Bankruptcy and mortgages covers a lot of ground,
this may be a two-parter.
Chapter 7 Bankruptcy and Mortgages
Mortgage just means debt secured by real estate. Home equity loan is just a marketing term, if you pledged your house as collateral, it is just another mortgage.
As I am licenses in Michigan, Michigan is the state law this post will follow. Mortgage law is property law is state law, so your mileage may vary.
When you got your mortgage, you signed a paper pledging your home to secure the loan, and, a promissory note to pay the money back at some interest rate over some period of time with some monthly payment.
When you get a bankruptcy discharge, your personal liability on the note is gone, but the lien on your home remains.
Most folks who file Chapter 7 bankruptcy want to keep their home, so they just keep paying the mortgage payment, and the taxes and insurance.
What About That Home Equity Loan?
I have a goofy case now, where my clients filed Chapter 7 and kept paying on the first mortgage, but not the second.

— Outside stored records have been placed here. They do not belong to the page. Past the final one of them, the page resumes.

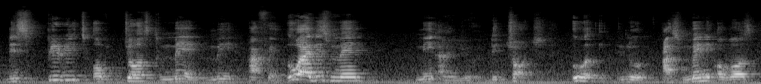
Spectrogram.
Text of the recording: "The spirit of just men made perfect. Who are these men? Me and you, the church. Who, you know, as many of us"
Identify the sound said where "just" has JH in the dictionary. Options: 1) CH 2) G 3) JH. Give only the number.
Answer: 3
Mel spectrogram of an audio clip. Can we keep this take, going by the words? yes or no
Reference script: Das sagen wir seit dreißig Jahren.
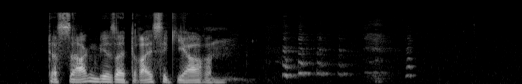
yes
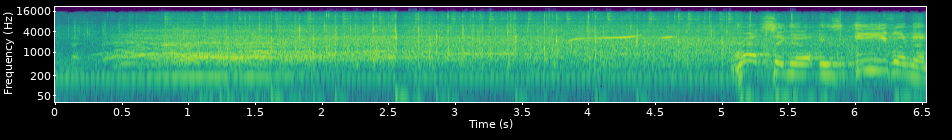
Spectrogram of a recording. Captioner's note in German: Jubeln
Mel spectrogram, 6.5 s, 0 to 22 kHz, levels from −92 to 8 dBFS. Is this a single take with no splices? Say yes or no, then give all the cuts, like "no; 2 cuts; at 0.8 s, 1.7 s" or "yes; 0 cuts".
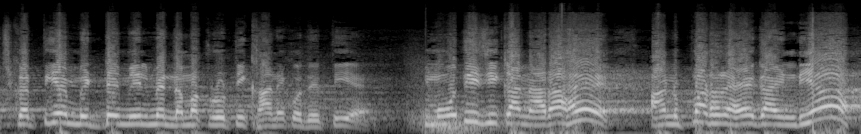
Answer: no; 1 cut; at 3.2 s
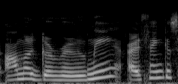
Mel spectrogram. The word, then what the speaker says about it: amigurumi: There is a certain crochet style that people find popular called Amigurumi, I think is how you pronounce it.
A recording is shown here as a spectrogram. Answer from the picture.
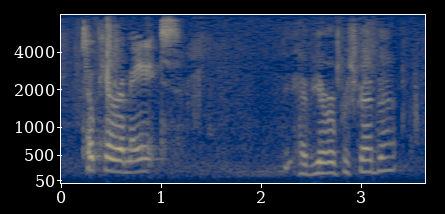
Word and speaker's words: topiramate: Was she prescribed torpiramate? Yes. How do you say that? Topiramate.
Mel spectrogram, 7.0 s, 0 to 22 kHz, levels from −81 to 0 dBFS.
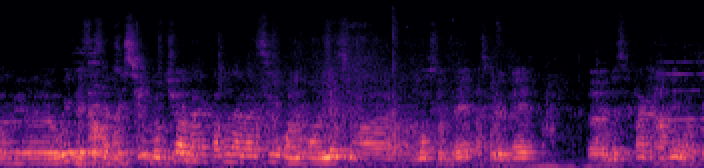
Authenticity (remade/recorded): recorded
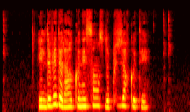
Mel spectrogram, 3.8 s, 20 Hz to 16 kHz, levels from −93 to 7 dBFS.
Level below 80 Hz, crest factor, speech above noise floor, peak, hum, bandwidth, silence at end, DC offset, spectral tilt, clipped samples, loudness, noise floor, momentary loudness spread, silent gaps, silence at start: -68 dBFS; 18 dB; 51 dB; -4 dBFS; none; 11.5 kHz; 0.85 s; under 0.1%; -5 dB/octave; under 0.1%; -21 LUFS; -71 dBFS; 14 LU; none; 0.75 s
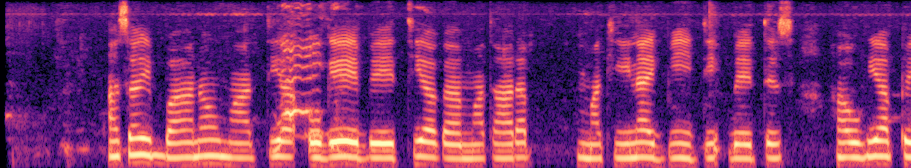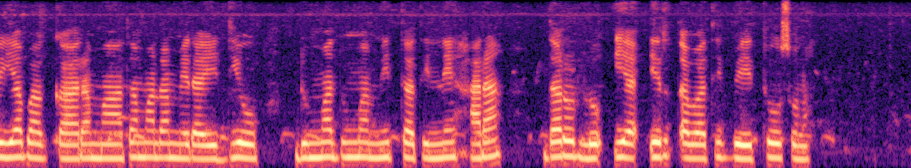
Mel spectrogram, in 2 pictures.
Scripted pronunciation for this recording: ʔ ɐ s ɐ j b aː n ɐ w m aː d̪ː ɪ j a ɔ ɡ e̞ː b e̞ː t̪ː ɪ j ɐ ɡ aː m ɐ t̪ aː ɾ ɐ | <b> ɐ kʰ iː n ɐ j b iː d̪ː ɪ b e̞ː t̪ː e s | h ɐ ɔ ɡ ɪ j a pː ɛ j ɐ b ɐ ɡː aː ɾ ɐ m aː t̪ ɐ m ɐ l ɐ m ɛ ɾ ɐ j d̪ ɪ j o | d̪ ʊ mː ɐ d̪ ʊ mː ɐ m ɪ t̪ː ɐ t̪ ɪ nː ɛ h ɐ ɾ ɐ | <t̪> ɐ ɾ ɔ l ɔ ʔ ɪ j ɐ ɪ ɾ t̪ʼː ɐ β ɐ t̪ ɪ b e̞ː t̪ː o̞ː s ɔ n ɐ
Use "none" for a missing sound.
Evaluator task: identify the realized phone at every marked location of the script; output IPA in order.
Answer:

So, their personal liability was discharged, but the home equity/second mortgage lien remained.
Now, years later, the second mortgage is foreclosing.
So, we filed a Chapter 13 bankruptcy to stop the foreclosure.
Being that the home is worth much less than the balance on the first mortgage, in Chapter 13 we can strip that second mortgage lien. All we have to do is prove that, the home is worth less than the balance on the first mortgage.
However, my clients have to complete the Chapter 13 plan successfully to be able to record the lien strip judgment and have the second mortgage lien removed.
Of course, they could have walked away from the house after their Chapter 7 bankruptcy and not had to pay anything on either mortgage.
That is an analysis each homeowner filing bankruptcy should make, as my friend Cathy Moran blogs. That is, how much is my house worth? What does it cost me to stay here versus renting? Not only the mortgage payments, but taxes and insurance.
The conventional wisdom was that home values always went up, so you could not lose “investing” in a home.
Well, that blew up with the real estate bubble explosion in 2008.
It could happen again, and, lots of folks are still in underwater homes, places worth less than what is owed on the mortgages.
I tell people, you have not paid that balance you owe yet, that $200,000 you owe on your home now worth $150,000. Why not take that $200,000 and buy a $200,000 house? Filing bankruptcy is your chance to start over and walk away from that bad deal.
But we humans make decisions on the basis of our emotions, and we are tied to our homes, where our kids go to school, neighbors, and so on.
But at least do the numbers, make the analysis, so you know what the consequences of your decision are.